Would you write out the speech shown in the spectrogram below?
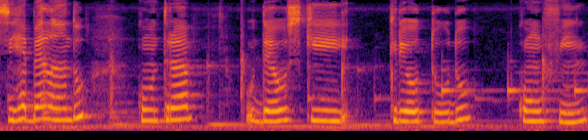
se rebelando contra o Deus que criou tudo com um fim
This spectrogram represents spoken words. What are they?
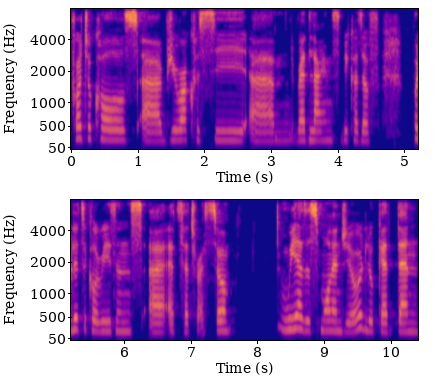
protocols, uh, bureaucracy, um, red lines because of political reasons, uh, etc. So we as a small NGO look at then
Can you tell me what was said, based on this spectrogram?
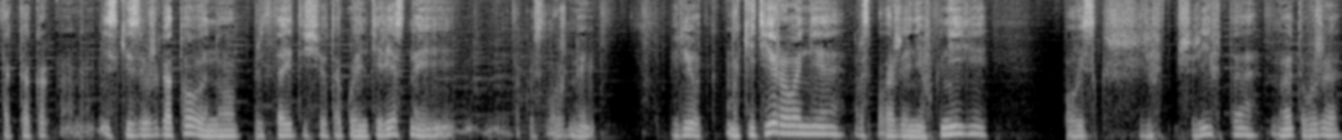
так как э, эскизы уже готовы, но предстоит еще такой интересный, такой сложный период как макетирование, расположение в книге, поиск шриф- шрифта. Но это уже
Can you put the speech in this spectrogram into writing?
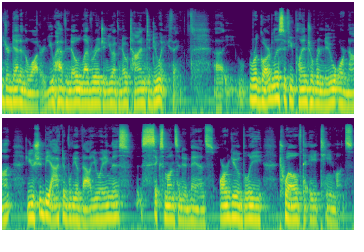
you're dead in the water. You have no leverage and you have no time to do anything. Uh, regardless if you plan to renew or not, you should be actively evaluating this six months in advance, arguably 12 to 18 months.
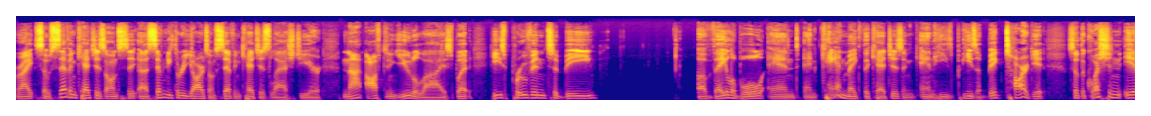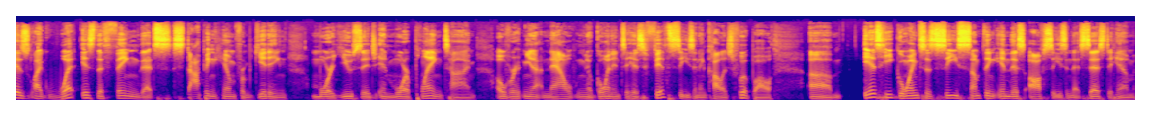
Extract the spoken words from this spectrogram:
right? So seven catches on uh, 73 yards on seven catches last year, not often utilized, but he's proven to be available and and can make the catches and and he's he's a big target so the question is like what is the thing that's stopping him from getting more usage and more playing time over you know now you know going into his fifth season in college football um, is he going to see something in this offseason that says to him,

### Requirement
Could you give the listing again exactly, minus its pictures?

### Answer section
Would you write out the speech shown in the spectrogram below?
se rebelando contra o Deus que criou tudo com um fim
This spectrogram represents spoken words. What are they?
protocols, uh, bureaucracy, um, red lines because of political reasons, uh, etc. So we as a small NGO look at then
Can you tell me what was said, based on this spectrogram?
так как э, эскизы уже готовы, но предстоит еще такой интересный, такой сложный период как макетирование, расположение в книге, поиск шриф- шрифта. Но это уже
Can you put the speech in this spectrogram into writing?
you're dead in the water. You have no leverage and you have no time to do anything. Uh, regardless if you plan to renew or not, you should be actively evaluating this six months in advance, arguably 12 to 18 months.
Extract the spoken words from this spectrogram:
right? So seven catches on uh, 73 yards on seven catches last year, not often utilized, but he's proven to be available and and can make the catches and and he's he's a big target so the question is like what is the thing that's stopping him from getting more usage and more playing time over you know now you know going into his fifth season in college football um, is he going to see something in this offseason that says to him,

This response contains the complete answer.